Virtual Reality (VR) has come a long way in the last 40 years. Starting off as a way to experience movies in a more immersive way, and now being used in a lot of new videogames and even by NASA! One exciting areas in which VR is being used recently is in the medical field!
Learning to Diagnose in VR
The first way VR is being used in the medical field is to help train medical students on how to diagnose patients. Usually medical students would use high-tech mannequins or real patients in order to simulate how to recognize certain medical conditions. The issue with this method is that it can be expensive and there is a limit to the number of doctors in training that can use them. Kind of like if you wanted to go on a field trip, but only a certain number of students can fit on the bus, so some have to either not go, or wait for next time.
This is where VR scenarios, like the one created by the Oxford Medical Simulation come in. Medical students can ask the virtual patient about their medical history, their symptoms, check their temperature, and even shine a flashlight down their throat using VR. While this is still fairly new, This way of training medical students has been growing in popularity.
Surgery Simulator 3.0
VR isn’t just being limited to medical students though. One of the hardest jobs a doctor can do is perform surgery. Part of this difficulty comes from doing the surgery itself. Another part comes from the fact that there are always new tools and techniques being created to treat patients. Because of this, it can be really hard for surgeons to have first hand experience with all the new ways of helping people.
So to help surgeons be better at their jobs, VR simulations are being developed so surgeons can practice the most cutting edge techniques, or even just use new tools in safe learning environments.
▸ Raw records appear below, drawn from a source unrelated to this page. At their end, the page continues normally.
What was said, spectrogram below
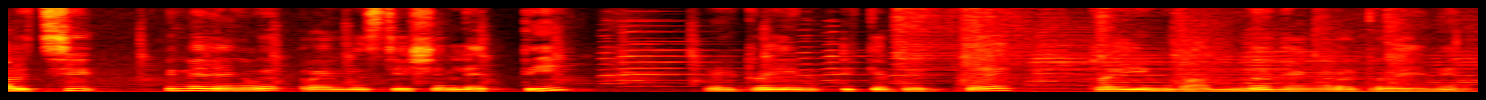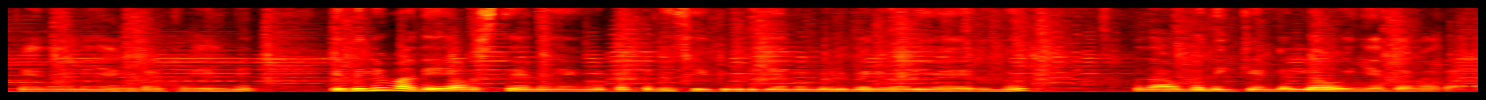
കളിച്ച്. പിന്നെ ഞങ്ങൾ റെയിൽവേ സ്റ്റേഷനിലെത്തി ട്രെയിൻ ടിക്കറ്റ് എടുത്ത് ട്രെയിൻ വന്ന് ഞങ്ങളുടെ ട്രെയിന് ഏതാണ് ഞങ്ങളുടെ ട്രെയിന് ഇതിലും അതേ അവസ്ഥ തന്നെ ഞങ്ങൾ പെട്ടെന്ന് സീറ്റ് പിടിക്കാനുള്ളൊരു പരിപാടിയായിരുന്നു. അതാകുമ്പോൾ നിൽക്കണ്ടല്ലോ ഇങ്ങനത്തെ വരാം.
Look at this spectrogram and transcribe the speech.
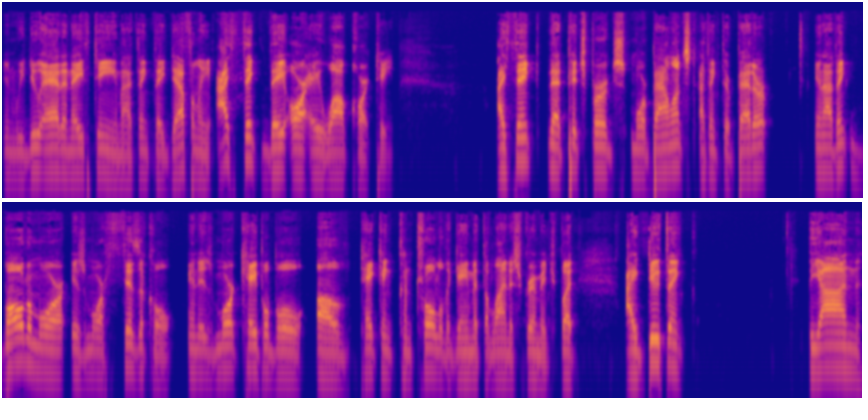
and we do add an eighth team, I think they definitely, I think they are a wild card team. I think that Pittsburgh's more balanced. I think they're better. And I think Baltimore is more physical and is more capable of taking control of the game at the line of scrimmage. But I do think beyond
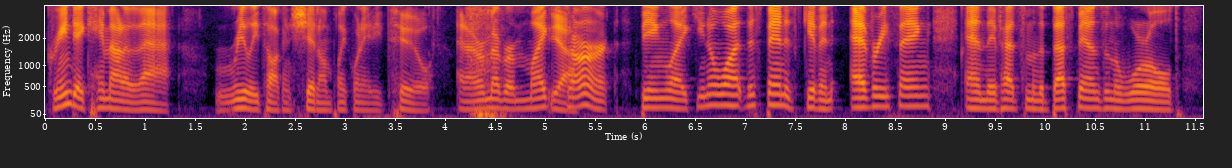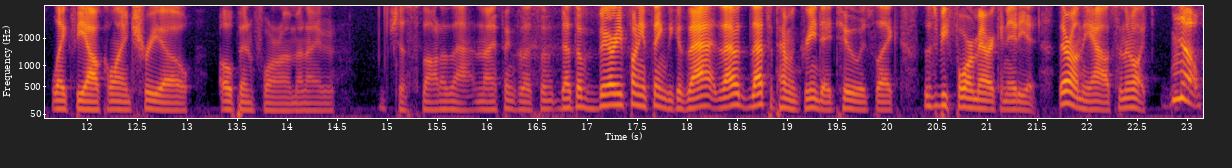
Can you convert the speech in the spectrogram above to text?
Green Day came out of that really talking shit on Blink 182, and I remember Mike Yeah. Dirnt being like, you know what, this band is given everything, and they've had some of the best bands in the world, like the Alkaline Trio, open for them, and I just thought of that. And i think that's a that's a very funny thing because that, that that's the time when green day too is like this is before american idiot. They're on the outs and they're like no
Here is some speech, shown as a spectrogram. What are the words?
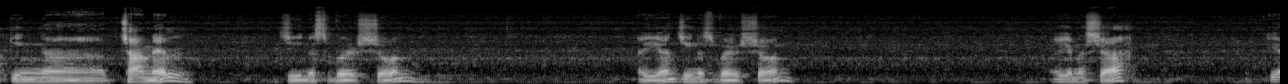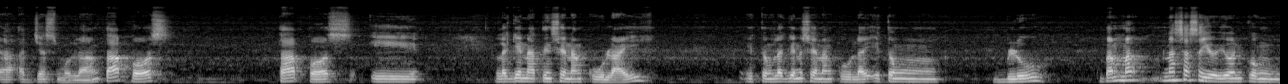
aking uh, channel Genus version Ayan, genus version. Ayan na siya. I-adjust mo lang. Tapos, tapos, i lagyan natin siya ng kulay. Itong lagyan na siya ng kulay. Itong blue. Nasa sayo yon kung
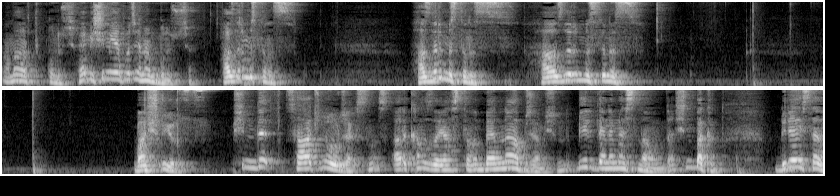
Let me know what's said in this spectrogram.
Ama artık konuşacağım. Hem işimi yapacağım hem konuşacağım. Hazır mısınız? Hazır mısınız? Hazır mısınız? Başlıyoruz. Şimdi sakin olacaksınız. Arkanızda yaslanın. Ben ne yapacağım şimdi? Bir deneme sınavında. Şimdi bakın. Bireysel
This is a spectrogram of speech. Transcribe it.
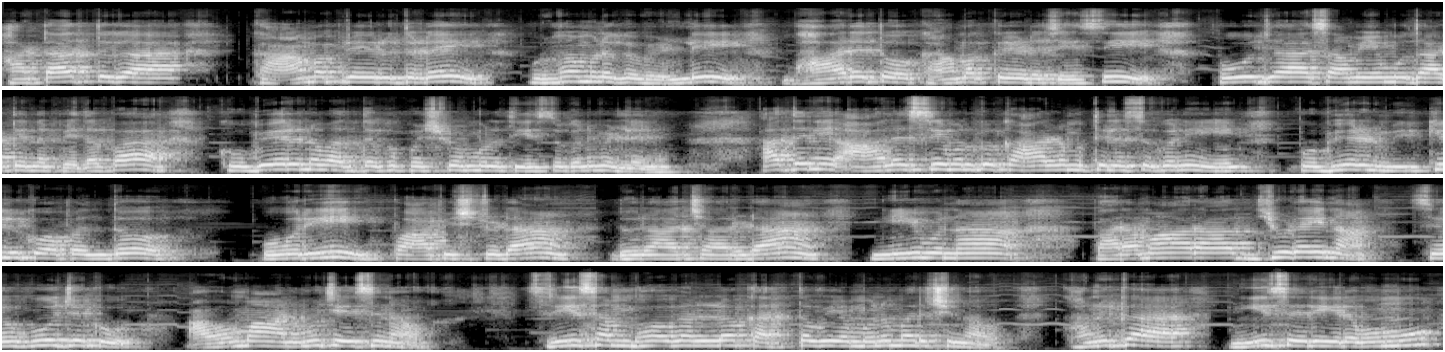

When it comes to surgery, practice really does make perfect, and VR is a great tool to practice with.
VR and Vaccines
Have you ever watched a TV show or played a game and you don’t notice someone else coming into the room? That same type of experience is kinda like the next use for VR in medicine. Particularly with how VR is being used to help kids afraid of needles get their COVID-19 vaccinations without worry.
In the past, therapy dogs have been used to help make getting a vaccine easier. But recently, VR has also been used to help give vaccines and other needle base shots to kids in both Brazil and Canada. It involves kids putting on a VR headset and using a controller to interact in a game while a nurse gives them their vaccine/shot. So far it has been found to be super helpful for kids who get nervous about needles, and has made it so they don’t even notice it.
Virtual Reality offers so many possibilities when it comes to helping improve how we teach people new skills or how to make our lives a little easier. The best part is that while VR itself is not a new concept, the technology that has made all of these new developments is still fairly young. So imagine how else VR can be used in the future, and the problems it could possibly help solve.